Individual patients and their caregivers can now directly access laboratory test results, including those previously protected by federal privacy rules. A trio of agencies this week, including CMS, the CDC and the Office for Civil Rights, jointly released a final rule that allows lab results to be sent directly to the patient without first being ordered by a provider. Under the rule, labs will be required to provide patients with their completed test results within 30 days of a request but they are not required to explain or interpret the results. Providers will likely see an advance copy, allowing them time to consult with the patient first.
HRI impact analysis: “Information like lab results can empower patients to track their health progress, make decisions with their healthcare professionals, and adhere to important treatment plans,” HHS Secretary Kathleen Sebelius said in a written statement. But the decision also benefits a number of healthcare players hoping to create digital apps that allow consumers to better manage their own care. “Studies show that patients who have access to their health records tend to be more engaged in decision making than those who don’t, and may even be more likely to follow treatment protocols and other behaviors that promote favorable outcomes,” Jon Cohen, senior vice president and chief medical officer for Quest Diagnostics, said in a company statement. The company offers a number of ways for patients to view such data, including its mobile health app, Gazelle.
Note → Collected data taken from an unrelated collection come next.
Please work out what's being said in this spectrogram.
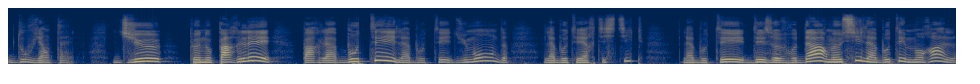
d'où vient-elle? Dieu peut nous parler par la beauté, la beauté du monde, la beauté artistique, la beauté des œuvres d'art, mais aussi la beauté morale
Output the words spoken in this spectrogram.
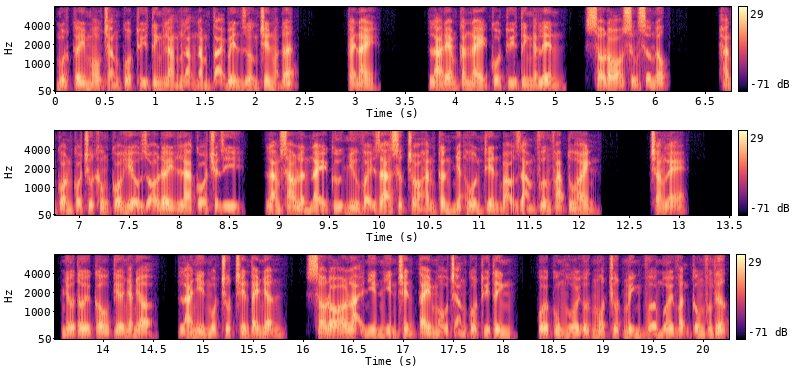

HRI on insurance premiums: Comparing employer and exchange rates
Premium pricing on exchange plans is cheaper across the board than employer plans, in some cases substantially so. HRI found that the average median premium for gold plans was 8% lower than employer-sponsored plans, and 18% lower for the more comprehensive platinum plan. For an in-depth analysis read HRI’s new report, Health insurance premiums: Comparing ACA exchange rates to the employer-based market.
Upcoming events & deadlines
- February 28 – Deadline for eligible professionals to demonstrate meaningful use under the Medicare EHR incentive program.
- March 3 – Start of CMS testing week for ICD-10, a new, more detailed set of diagnosis codes that CMS is requiring all providers and insurers to adopt.
- March 7 – Deadline to submit letter of intent for last round of PCORI funding opportunities.
- March 31 – Extended deadline for those in the Pre-Existing Condition Insurance Plan to gain coverage through exchanges.
- March 31 – Open enrollment in health insurance exchanges scheduled to end for 2014.
Quote of the week
"Customer service is essential, and it is real private-sector-kind of customer service we need to provide," said Christine Ferguson, director of the Rhode Island Health Benefits Exchange, describing customer service as a differentiator for state based exchanges over the federal exchange.
In the news
CVS made nationwide news Wednesday when it announced that it would stop selling cigarettes and other tobacco products in all of its 7,600 pharmacy locations. CVS Caremark officials noted that they are “continually looking for ways to promote health and reduce the burden of disease,” and that the sale of tobacco is “inconsistent with our purpose.” The decision is estimated to cost $2 billion in sales.
Six million – The updated number of exchange enrollments according to a new report by the CBO. The estimate is one million less than CBO’s original estimate in May 2013. CBO cites technical problems as the cause for the projected drop in enrollment.